It’s quite incredible just what a big beast the video games market is today. However, one sector which has never quite made it big over here in the UK is the arcade. You can still find a small amount of them which vary in size but don’t nearly mirror the breadth and depth compared to those in the far east.
However, one game which did cut through was Hitmaker and Sega’s off the wall racer Crazy Taxi, where you had to screech though traffic to pick up and drop off your fares as quickly as you could. It was ported several times, and made its way to the GameCube in 2001 as a European launch title.
Arcade mode was top of the bill, allowing you to tear around the streets of a San Francisco inspired city (the trolleys were a dead giveaway). You could play for 3, 5, or 10 minutes at a time. Fares would be signalled by a dollar sign above their head, which would be in one of three colors to denote how far they needed to travel. Your overall clock would tick down throughout, and you would work to a secondary fare specific clock every time you picked one up.
You could choose between four different drivers, each with their own car and sometimes irritating catchphrases. It was then up to you to use your time as profitably as possible – the sandbox environment meant you could tackle any fare in any order. Stopping within their circle would prompt your fare to hop in, and a helpful green arrow would appear at the top of your screen to direct you to your destination.
However, once your time ran out your run was finished. There were hundreds of fares looking for a ride, and as a result each playthrough would flow differently. This also meant you would need to make some decisions on the fly in order to successfully complete as many fares as possible before your time ran out. There was, then, something of a subtle tactical element to the gameplay.
Crazy Taxi was an awful lot of fun, and thankfully there were no consequences for your reckless driving. Your car could withstand any and all damage and pedestrians would always manage to just about leap out of your way. Grabbing air and weaving through traffic would net you some extra cash from your fare too, as well as smashing your ETA.
The soundtrack also brings back memories for me, striking a similar tone to games such as Tony Hawk’s Pro Skater. Punk rock bands such as The Offspring and Bad Religion provided the perfect backing tracks to the on and off road madness.

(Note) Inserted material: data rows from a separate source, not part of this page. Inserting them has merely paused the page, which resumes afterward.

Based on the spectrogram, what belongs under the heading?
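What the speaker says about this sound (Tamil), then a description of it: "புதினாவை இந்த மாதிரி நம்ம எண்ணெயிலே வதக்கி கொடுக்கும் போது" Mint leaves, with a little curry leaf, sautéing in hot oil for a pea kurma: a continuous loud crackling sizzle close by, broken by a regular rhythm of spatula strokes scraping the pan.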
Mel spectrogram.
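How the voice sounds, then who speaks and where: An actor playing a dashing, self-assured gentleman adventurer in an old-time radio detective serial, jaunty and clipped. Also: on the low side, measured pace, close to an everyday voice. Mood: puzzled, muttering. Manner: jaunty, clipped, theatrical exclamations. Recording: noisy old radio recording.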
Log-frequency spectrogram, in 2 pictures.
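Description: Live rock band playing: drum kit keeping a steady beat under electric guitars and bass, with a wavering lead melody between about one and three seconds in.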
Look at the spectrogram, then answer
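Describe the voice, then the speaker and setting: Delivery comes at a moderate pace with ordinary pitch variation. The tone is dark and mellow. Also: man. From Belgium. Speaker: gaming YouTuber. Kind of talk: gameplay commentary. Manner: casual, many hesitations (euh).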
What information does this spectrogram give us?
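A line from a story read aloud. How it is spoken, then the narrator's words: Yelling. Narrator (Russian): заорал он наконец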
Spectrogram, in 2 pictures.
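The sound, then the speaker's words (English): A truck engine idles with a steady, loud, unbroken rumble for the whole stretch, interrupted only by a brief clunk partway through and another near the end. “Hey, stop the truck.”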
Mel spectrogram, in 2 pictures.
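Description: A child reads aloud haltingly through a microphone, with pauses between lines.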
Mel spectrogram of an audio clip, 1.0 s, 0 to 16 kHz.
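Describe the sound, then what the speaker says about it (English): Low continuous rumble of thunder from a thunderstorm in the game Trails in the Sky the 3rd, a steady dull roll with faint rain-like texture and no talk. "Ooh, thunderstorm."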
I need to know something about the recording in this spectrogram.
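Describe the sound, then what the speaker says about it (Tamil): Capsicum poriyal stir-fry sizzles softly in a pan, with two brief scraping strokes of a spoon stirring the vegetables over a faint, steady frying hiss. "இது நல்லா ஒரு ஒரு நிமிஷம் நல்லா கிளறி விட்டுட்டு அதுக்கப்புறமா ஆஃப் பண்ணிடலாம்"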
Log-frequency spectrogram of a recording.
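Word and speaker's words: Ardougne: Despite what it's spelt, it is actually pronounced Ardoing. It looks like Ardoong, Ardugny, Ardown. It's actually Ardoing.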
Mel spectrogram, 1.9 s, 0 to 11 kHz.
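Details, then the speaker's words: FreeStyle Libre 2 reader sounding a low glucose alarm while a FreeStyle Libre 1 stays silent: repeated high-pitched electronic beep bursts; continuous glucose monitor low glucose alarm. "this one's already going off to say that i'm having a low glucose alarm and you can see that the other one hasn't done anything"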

The problem with this port of Crazy Taxi is that it didn’t do much to expand on the arcade version. There was an original mode too, but this was essentially just a larger map with greater distances between destinations. Once again you could only play for a maximum of 10 minutes. As a result I rarely played this mode and much preferred the arcade experience.
“Crazy Box” tried to add some value by way of challenges, but you could speed through the twelve on offer in no time at all. These were a collection of simple tasks, such as reaching the flag, popping balloons or picking up a series of customers against the clock (which if we’re being honest wasn’t any different from the main game).
One thing I always wanted was an endless mode in Crazy Taxi, where successfully completing a fare would top up the overall timer. I was curious to see just how far I could go, but sadly the time limit was always there to constrain me. The most frustrating thing is that a couple of years before, the PC port included just this. Unfortunately, elements of games missing from their GameCube versions was a trend that would continue, but that’s for another day.
Some have tried, and failed to mimic the brilliantly balanced gameplay of Crazy Taxi – most notably Taxi Chaos which released earlier in 2021. However, the original didn’t need to be expanded or evolved in subsequent releases because there is something special about the original that is lost even when slightly changed. However, experiencing this on the GameCube was, and most probably still is, the most expensive way to do so. Failing that, an XBLA Xbox 360 version is available from the Xbox Store.
Let us know your Crazy Taxi memories by getting involved in the comments.